Pictures in the data must not be copied, but everything else should be output exactly.

● ● ● ● ● ● ●

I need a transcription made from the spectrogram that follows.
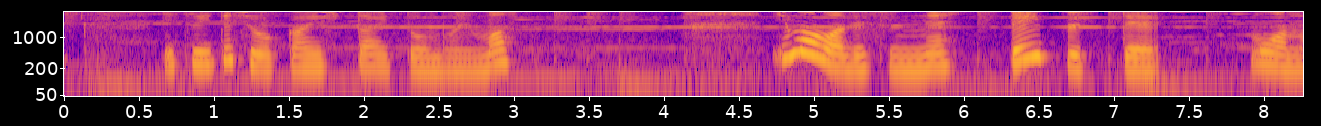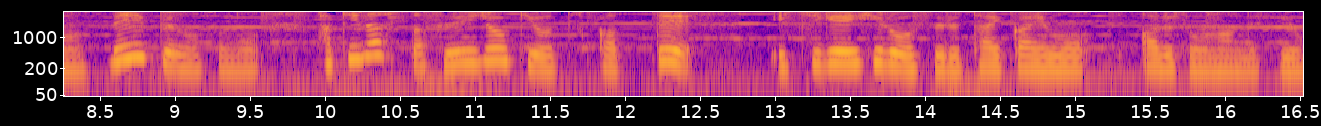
について紹介したいと思います。今はですね、ベイプって、もうあの、ベイプのその、吐き出した水蒸気を使って、一芸披露する大会もあるそうなんですよ。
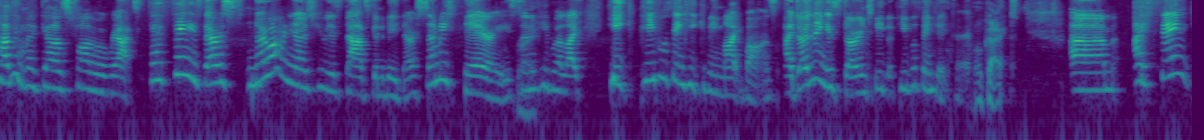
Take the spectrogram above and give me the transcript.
how do you think Miguel's father will react? The thing is, there is no one really knows who his dad's going to be. There are so many theories. So many people are like, he. People think he could be Mike Barnes. I don't think it's going to be, but people think it could. Okay. Um, I think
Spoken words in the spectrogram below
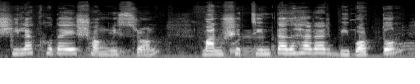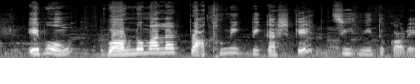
শিলা খোদাইয়ের সংমিশ্রণ, মানুষের চিন্তাধারার বিবর্তন এবং বর্ণমালার প্রাথমিক বিকাশকে চিহ্নিত করে।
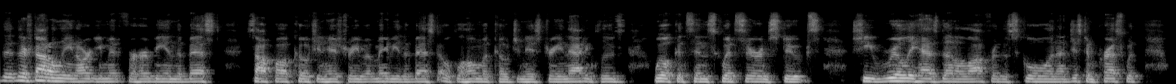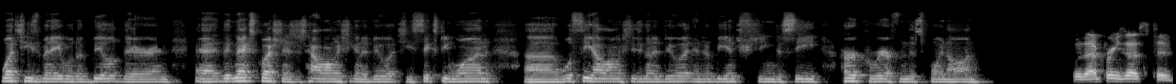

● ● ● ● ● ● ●

**Task result:**
I need a transcription made from the spectrogram that follows.
について紹介したいと思います。今はですね、ベイプって、もうあの、ベイプのその、吐き出した水蒸気を使って、一芸披露する大会もあるそうなんですよ。
Take the spectrogram above and give me the transcript.
how do you think Miguel's father will react? The thing is, there is no one really knows who his dad's going to be. There are so many theories. So many people are like, he. People think he could be Mike Barnes. I don't think it's going to be, but people think it could. Okay. Um, I think
Spoken words in the spectrogram below
শিলা খোদাইয়ের সংমিশ্রণ, মানুষের চিন্তাধারার বিবর্তন এবং বর্ণমালার প্রাথমিক বিকাশকে চিহ্নিত করে।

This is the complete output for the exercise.